In all, Chamberlain served in twenty battles and numerous skirmishes, and was wounded six times.

Incident at Appomattox

Chamberlain was responsible for one of the most poignant scenes of the Civil War at the April 1865 surrender of Lee's Army of Northern Virginia at Appomattox Court House. Gen. Grant placed Chamberlain in charge of receiving the surrender of Confederate weapons and battle flags. As the conquered Confederate soldiers marched down the road to surrender their arms and colors, Chamberlain, without orders or permission, ordered his men to come to attention and "carry arms" as a show of respect. Chamberlain described what happened next:

"The gallant John B. Gordon, at the head of the marching column, outdoes us in courtesy. He was riding with downcast eyes and more than pensive look; but at this clatter of arms he raises his eyes and instantly catching the significance, wheels his horse with that superb grace of which he is master, drops the point of his sword to his stirrup, gives a command, at which the great Confederate ensign following him is dipped and his decimated brigades, as they reach our right, respond to the 'carry'. All the while on our part not a sound of trumpet or drum, not a cheer, nor a word nor motion of man, but awful stillness as if it were the passing of the dead".

Chamberlain's salute was unpopular with many in the north, but he defended his action in his memoirs, The Passing of the Armies. Many years later, Gordon, in his own memoirs, called Chamberlain "one of the knightliest soldiers of the Federal Army."

Post-war career

Chamberlain left the army soon after the war ended, going back to his home state of Maine, and was elected and served as Governor of Maine for four terms. After leaving political office, he returned to Bowdoin College. In 1871, he was appointed president of Bowdoin and remained in that position until 1883, when he was forced to resign due to ill health from his war wounds.

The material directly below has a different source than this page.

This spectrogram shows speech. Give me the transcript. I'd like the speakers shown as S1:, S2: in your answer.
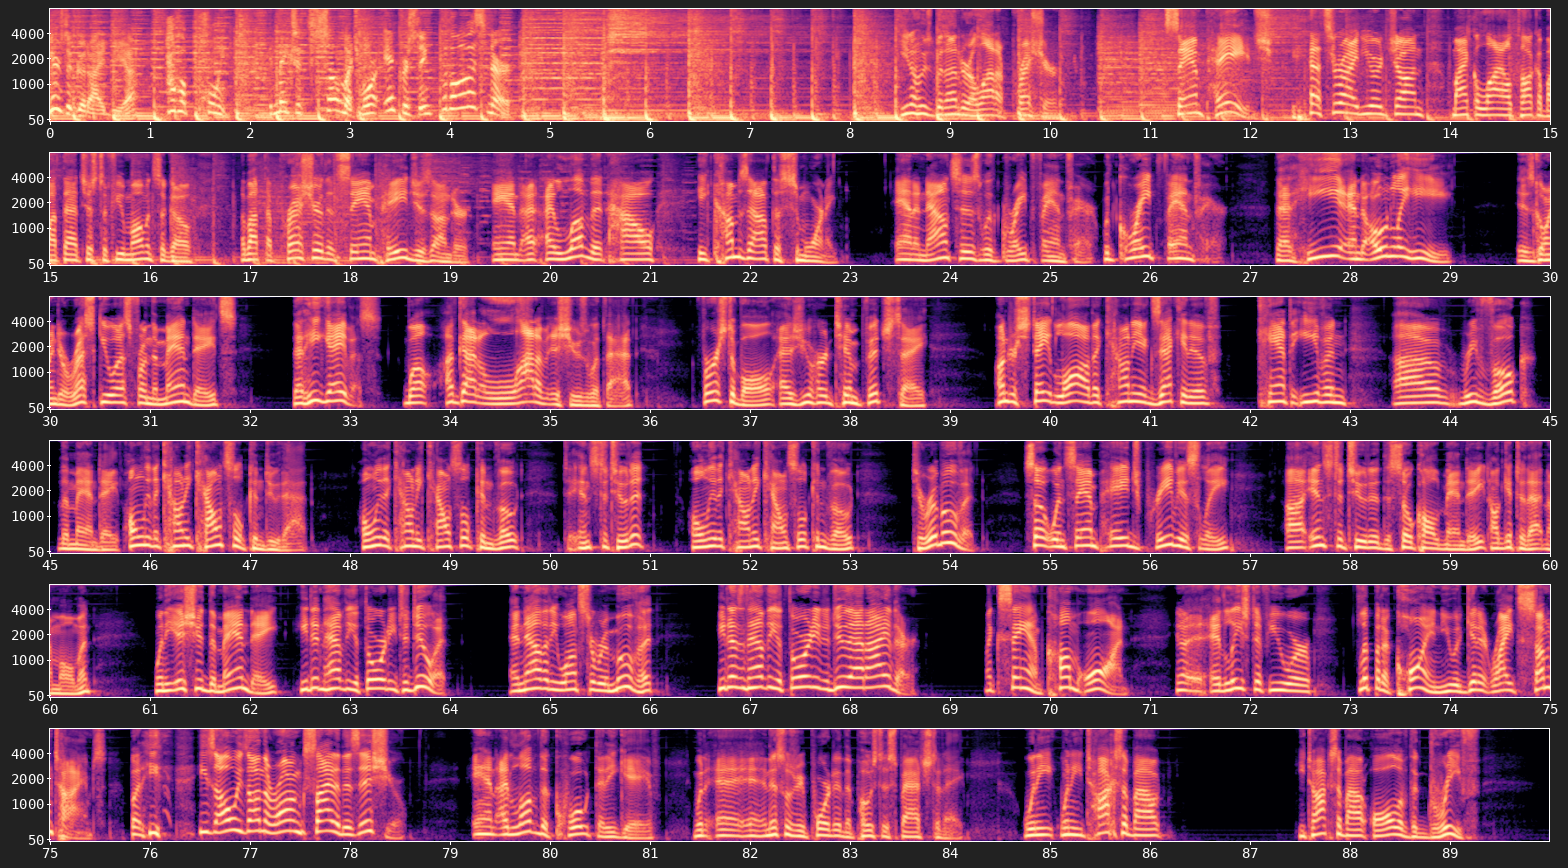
S1: Here's a good idea. Have a point. It makes it so much more interesting for the listener.
S2: You know who's been under a lot of pressure? Sam Page. That's right. You heard John Michael Lyle talk about that just a few moments ago about the pressure that Sam Page is under. And I, I love it how he comes out this morning and announces with great fanfare, with great fanfare, that he and only he is going to rescue us from the mandates that he gave us. Well, I've got a lot of issues with that. First of all, as you heard Tim Fitch say, under state law, the county executive can't even uh, revoke the mandate. Only the county council can do that. Only the county council can vote to institute it. Only the county council can vote to remove it. So when Sam Page previously uh, instituted the so called mandate. I'll get to that in a moment. When he issued the mandate, he didn't have the authority to do it. And now that he wants to remove it, he doesn't have the authority to do that either. Like, Sam, come on. You know, at least if you were flipping a coin, you would get it right sometimes. But he, he's always on the wrong side of this issue. And I love the quote that he gave when, and this was reported in the Post Dispatch today, when he when he talks about he talks about all of the grief,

To the end of his life, Chamberlain was active in the Grand Army of the Republic and made many return visits to Gettysburg, giving speeches at soldiers' reunions. He served as Surveyor of the Port of Portland, Maine, a Federal appointment, and engaged in business activities, including real estate dealings in Florida. Chamberlain also wrote several books about Maine, education, and his Civil War memoir, The Passing of the Armies.

In 1893 Chamberlain was awarded the Medal of Honor for his actions at Gettysburg. The citation commends him for his: "Daring heroism and great tenacity in holding his position on the Little Round Top against repeated assaults, and carrying the advance position on the Great Round Top".

Joshua Lawrence Chamberlain died of his lingering wartime wounds in 1914 at Portland, Maine, and is buried in Pine Grove Cemetery, Brunswick, Maine.